Sometimes I hear people say, “Only God can judge me.” What are we, who are Christians, to make of such a statement?
The statement often occurs in the context of opposing self-righteous judgementalism. When we hear someone say, ‘Only God can judge me,’ we are meant to infer that ‘since only God can judge a person, no one else should.’ In this sense, the phrase is a call to reject judging other people’s actions and leave the judgment to someone more qualified: whether it is a lifestyle choice, a belief, or a practice we are called to remember that ‘only God can judge a person.’
In one sense, we ought to agree with this. God truly is the only person who sees the motives of our hearts. So, if we are judging a person’s motives, we almost always are in error. Only God can know our hearts. Sure, we might have some insights and clues into motives, but only God can perfectly see a person’s motives.
Further, we who are Christians ought to avoid a posture of self-righteousness toward others (whether they are in or outside the church). We are all sinners and have no place to look down on other people. It is only God’s grace that saves us, not anything we do (Eph 2:8-9). “All have sinned and fall short of the glory of God” (Rom 3:23).
And, as Christians we should reject hypocritical judgmentalism. We see this in Matt 7:1-5. Jesus warns his followers: “judge not, that you be not judged.” We’re given the image of the plank and speck, and shown how absurd it is to criticize another when we have the same sin in our own lives. This is a call to avoid self-righteous, hypocritical judgmentalism.
On the other hand, all of us make moral judgments. There are some things we know are evil and others that are good. From the person who takes advantage of the weak, to an employer who treats an individual unjustly, to a neighbor who is inconsiderate–there is a place to call out and speak against and work against evil. Such a thing requires moral judgments.
Further, we know good when we see it: the person who goes out of their way to help another, the individual who tells the truth, the man who is faithful to his wife. We praise the good, and this is to make moral judgments.
Thus, we all make moral judgments, and this is right—it is part of our design. We are moral creatures and bear the image of God.
As Christians we must not be naïve. Jesus calls his followers to be “shrewd as serpents and innocent as doves” (Matt 10:16). This also requires moral judgments.

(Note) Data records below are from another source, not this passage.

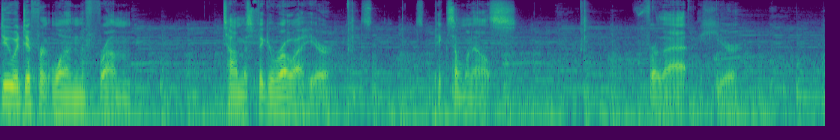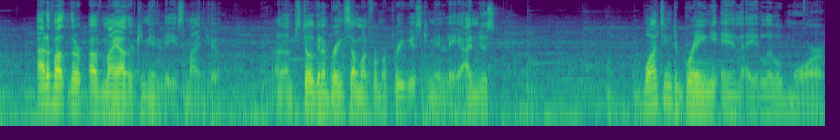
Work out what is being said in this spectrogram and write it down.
do a different one from Thomas Figueroa here. Let's, let's pick someone else for that here. Out of other of my other communities, mind you. I'm still going to bring someone from a previous community. I'm just wanting to bring in a little more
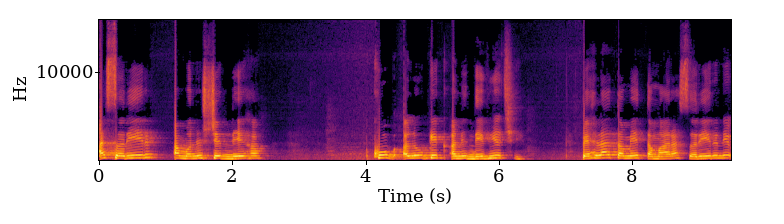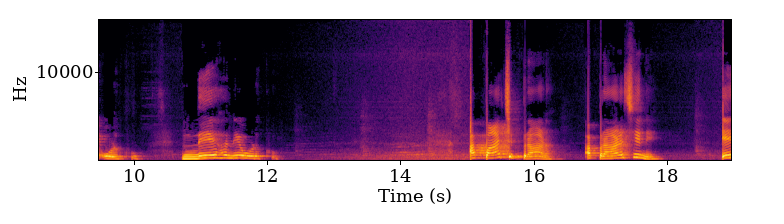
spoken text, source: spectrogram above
આ શરીર, આ મનુષ્ય દેહ ખૂબ અલૌકિક અને દિવ્ય છે. પહેલા તમે તમારા શરીરને ઓળખો, દેહને ઓળખો. આ પાંચ પ્રાણ, આ પ્રાણ છે ને, એ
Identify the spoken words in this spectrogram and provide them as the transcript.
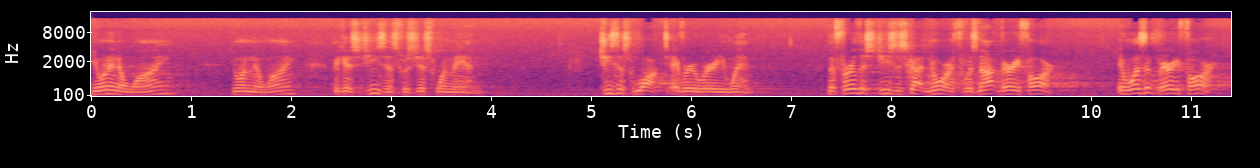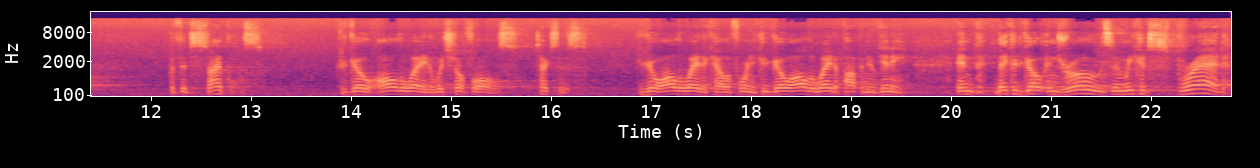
You want to know why? You want to know why? Because Jesus was just one man. Jesus walked everywhere he went. The furthest Jesus got north was not very far. It wasn't very far. But the disciples could go all the way to Wichita Falls, Texas, could go all the way to California, could go all the way to Papua New Guinea. And they could go in droves, and we could spread.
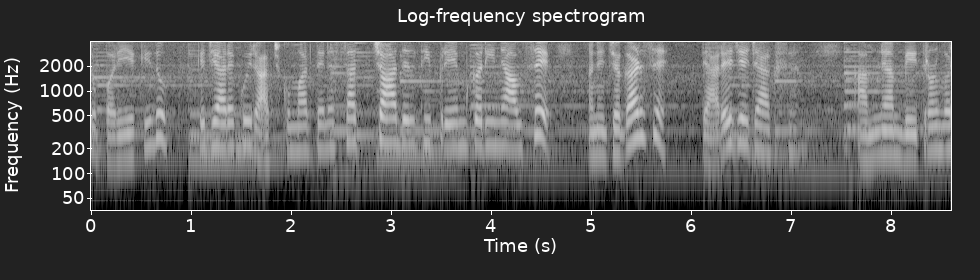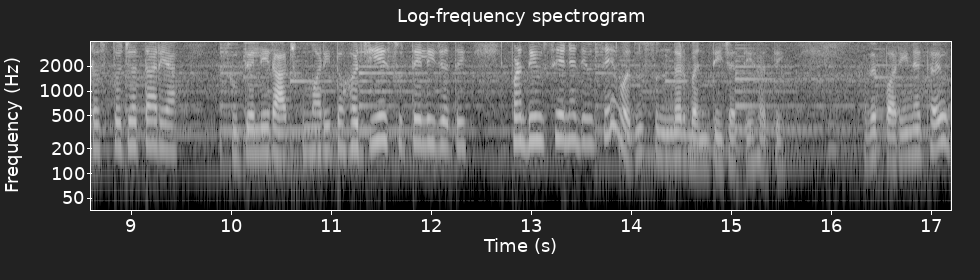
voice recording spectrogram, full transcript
તો પરીએ કીધું કે જ્યારે કોઈ રાજકુમાર તેને સાચા દિલથી પ્રેમ કરીને આવશે અને જગાડશે, ત્યારે જ એ જાગશે. આમને આમ બે ત્રણ વર્ષ તો જતા રહ્યા. સૂતેલી રાજકુમારી તો હજી સૂતેલી જ હતી, પણ દિવસે ને દિવસે વધુ સુંદર બનતી જતી હતી. હવે પરીને થયું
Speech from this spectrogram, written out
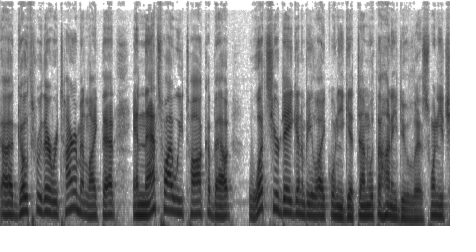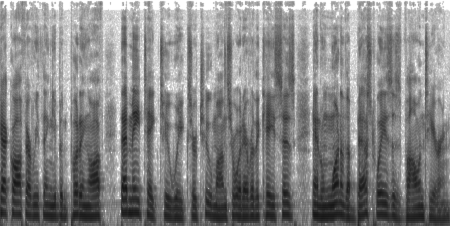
uh, go through their retirement like that. And that's why we talk about what's your day going to be like when you get done with the honeydew list. When you check off everything you've been putting off, that may take two weeks or two months or whatever the case is. And one of the best ways is volunteering.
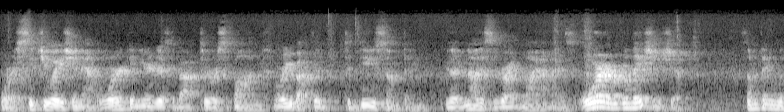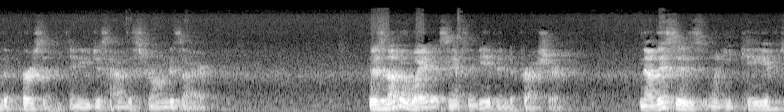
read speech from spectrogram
or a situation at work and you're just about to respond or you're about to, to do something. You're like, no, this is right in my eyes. Or a relationship, something with a person, and you just have the strong desire. There's another way that Samson gave into pressure. Now, this is when he caved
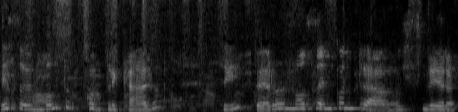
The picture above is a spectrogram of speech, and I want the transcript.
Eso es muy complicado, sí, pero nos encontramos. Mira,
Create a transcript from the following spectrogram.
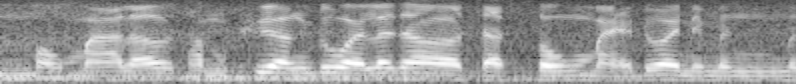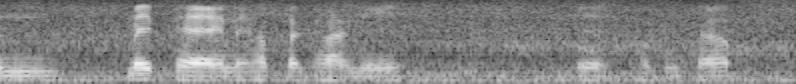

But getting back to the phrase “Only God can judge me,” I think we have to respond with this very fact: God does indeed judge us all. God judges everyone! He is the righteous judge, and one day every single person will give an account of his or her life to God (Rev 20:11-12). Some people will be judged for their wickedness by God and end up in a place of eternal hell: “But as for the cowardly, the faithless, the detestable, as for the murderers, the sexually immoral, sorcerers, idolaters, all liars, their portion will be in the lake the burns with fire and sulfur” (Rev 21:8).
This is a sobering reality. God will indeed judge us. And even one sin against God makes us guilty before Him. Hence our need for the gospel: Jesus the righteous one was judged in our place (2 Cor 5:21).